You are not a poet
Virtual showrooms are fashionable
almost too good sometimes.
I order pink, white and red things
that are expected to be delivered
some ten days later,
But he said,
Materialism is not for the poetic
He knows I was overjoyed
when neat brown packets came, some five days early.
I like pretty notebooks
that are wrapped in clear plastic.
But poets cannot be like that, he said
You smile too much
and your curves too showy,
you are not a poet.
Poets dress like they’re homeless
and have glasses as thick
as the skin I’ve developed.
Poets drink cheap rum
and of course,
large gray beards are always appreciated
I never thought you’d be smart,
girls without glasses
or stretch marks never are.
You’re far too thin
and your thighs, too big
you cannot be a poet.
If you were a poet
you’d have shadows beneath your eyes.
Poets always have miserable lives .
You talk too much
You talk too little
No, you cannot be a poet.
I have been singing your song for a while now
recommending it to every mouthpiece
that caught my distracted attention
I did not know I’d find myself singing about
terrible things you say I’ve done.
You sing of knives, fire and pens
of how I hurt you when you were already weak
of what I do when all you want is love.
I am hatred, envy, prejudice
I am not yours anymore.
So when I heard the music
I left you in your white room
with that voice of saints
while I sat and made my own saltwater
out of big brown eyes
in a lonely corner
as you run about accusing me
of not loving you like I should.
You did not tell me
when I took you to church.
You did not tell me when I kissed
the water in your eyes.
I could not make you see
that I still loved you even
though I believed you were not right.
Instead, you hear only the hate you got,
you see the betrayal
from lovers you chose to love,
men you chose to walk with.
Today, for you, I am those men.
You will write more songs for me,
you will win more pink ribbons
and I will not love your songs
like I used to.
I will always love.
Some days ago, an old man with black bamboo legs and thin snowy hair picked up twenty kilograms of white stone for twenty rupees. He took it down the steps to dump it near the trucks by the river. I don’t know if he had a bed to lay on that night. He did not even have slippers on his cracked feet.
Not far from him, sat a homeless angel with the smile of a magazine cover model and the dirty covering of an African Chief- red, yellow, blue. His hair had probably remained unwashed for a year or two. But with all his dirt, he was beautiful.
Today, I watched him again. He was not smiling anymore. I wonder if he was hungry as he watched the young men who sipped cabbage soup some forty metres away.
On the other side of the highway, in a makeshift shack, a young boy sat and sold flour dumplings that his mother had made. The money would go to his father’s drinking perhaps. He and his mother would make do with leftover flour.
There were slum children on the same side of the street trying to catch a bus for free. None would stop for them but they were not willing to spend seven hard earned rupees on the bus fare. They had to walk. And I watched them as I sat in a comfortable car.
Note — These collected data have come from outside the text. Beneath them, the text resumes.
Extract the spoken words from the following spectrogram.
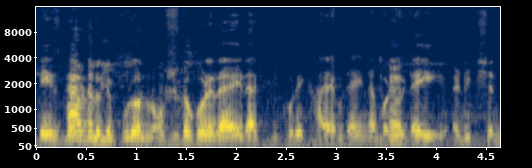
টেস্ট ওটা গুলোকে বিষ। পুরো নষ্ট করে দেয়। এরা কি করে খায় আমি জানি না বাট হ্যাঁ। ওইটাই অ্যাডিকশন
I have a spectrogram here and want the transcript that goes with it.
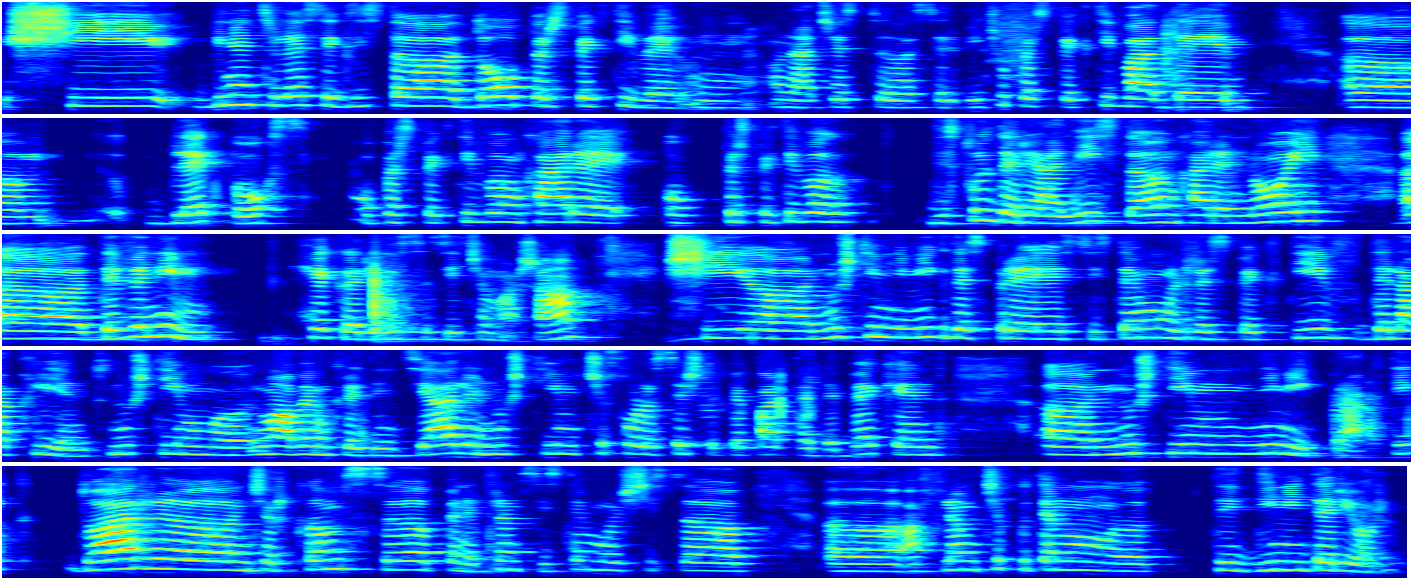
și, bineînțeles, există două perspective în, în acest uh, serviciu. Perspectiva de uh, black box, o perspectivă în care o perspectivă destul de realistă în care noi uh, devenim hackerii, să zicem așa, și uh, nu știm nimic despre sistemul respectiv de la client. Nu știm, uh, nu avem credențiale, nu știm ce folosește pe partea de backend, uh, nu știm nimic practic doar uh, încercăm să penetrăm sistemul și să uh, aflăm ce putem uh, din interior.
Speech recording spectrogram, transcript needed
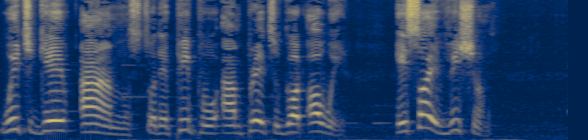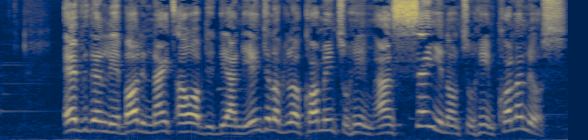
which gave alms to the people and prayed to God always. He saw a vision, evidently about the ninth hour of the day, and the angel of the Lord coming to him and saying unto him, Cornelius.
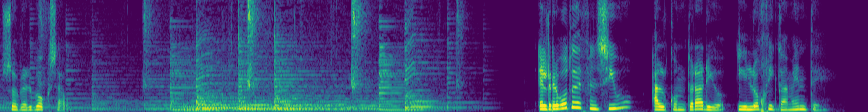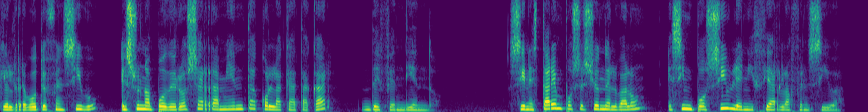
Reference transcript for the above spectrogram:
sobre el box out. El rebote defensivo, al contrario y lógicamente que el rebote ofensivo, es una poderosa herramienta con la que atacar defendiendo. Sin estar en posesión del balón, es imposible iniciar la ofensiva.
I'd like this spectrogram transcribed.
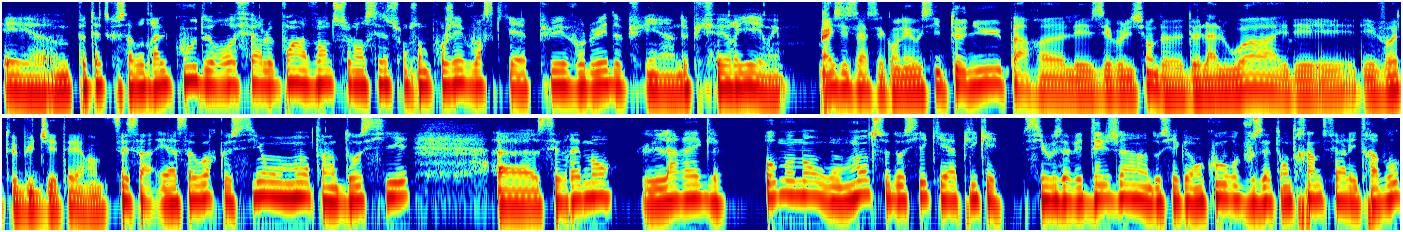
Et euh, peut-être que ça vaudra le coup de refaire le point avant de se lancer sur son projet, voir ce qui a pu évoluer depuis, euh, depuis février. Oui. Oui, c'est ça, c'est qu'on est aussi tenu par euh, les évolutions de, la loi et des, des votes budgétaires. hein. C'est ça. Et à savoir que si on monte un dossier, euh, c'est vraiment la règle au moment où on monte ce dossier qui est appliqué. Si vous avez déjà un dossier qui est en cours ou que vous êtes en train de faire les travaux,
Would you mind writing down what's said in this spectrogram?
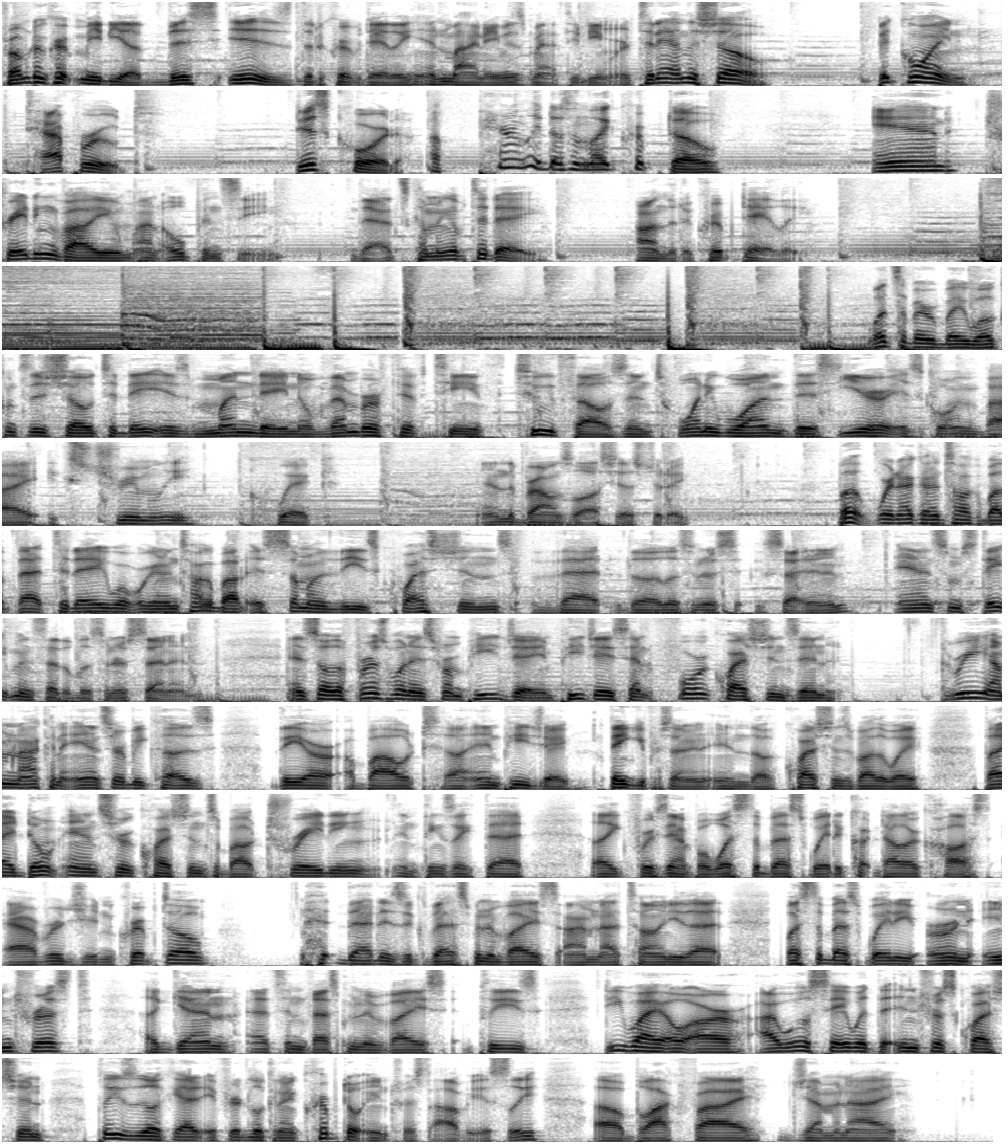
From Decrypt Media, this is the Decrypt Daily, and my name is Matthew Diemer. Today on the show, Bitcoin, Taproot, Discord apparently doesn't like crypto, and trading volume on OpenSea. That's coming up today on the Decrypt Daily. What's up, everybody? Welcome to the show. Today is Monday, November 15th, 2021. This year is going by extremely quick, and the Browns lost yesterday. But we're not going to talk about that today. What we're going to talk about is some of these questions that the listeners sent in and some statements that the listeners sent in. And so the first one is from PJ, and PJ sent four questions in Three, I'm not going to answer because they are about uh, NPJ. Thank you for sending in the questions, by the way. But I don't answer questions about trading and things like that. Like, for example, what's the best way to cut dollar cost average in crypto? that is investment advice. I'm not telling you that. What's the best way to earn interest? Again, that's investment advice. Please, DYOR. I will say with the interest question, please look at if you're looking at crypto interest, obviously. Uh, BlockFi, Gemini,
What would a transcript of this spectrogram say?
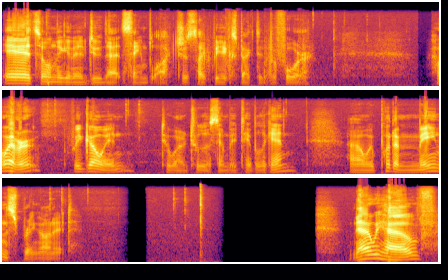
it's only going to do that same block, just like we expected before. However, if we go in to our tool assembly table again, uh, we put a mainspring on it. Now we have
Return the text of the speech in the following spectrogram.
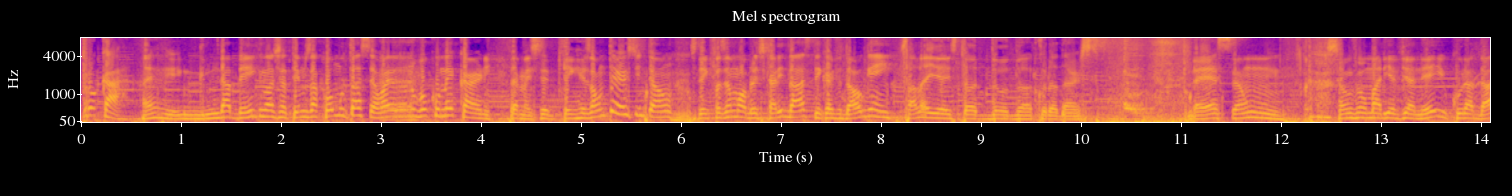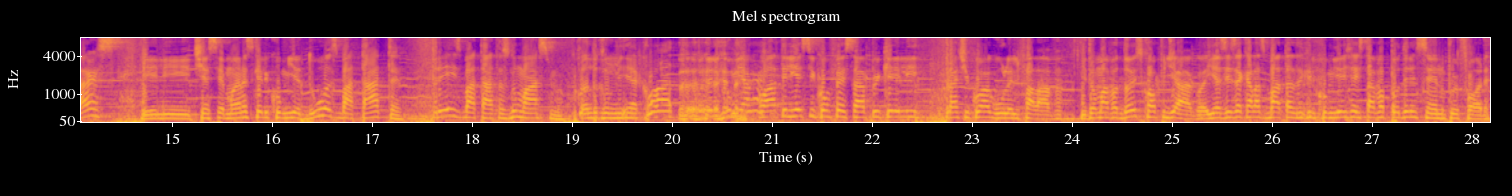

On the same highway, ten minutes away, is the city mall where men and women of wealth go to buy works of exploited children in an oriental country. They will pay heavy sums for the company’s sake. The children will have no share.
(Bethamehi Joy Syiem is a seventeen year old girl from Shillong. She is currently living and studying in Siliguri, West Bengal. She is an avid reader and lover of poetry. She has been writing poetry for a couple of years and has had poems published in The Shillong Times and Episteme. She has a poetry blog called, ‘A Poetic Journey’ with over a thousand followers. The blog can be accessed through this link: https://mypoeticconfessions.wordpress.com)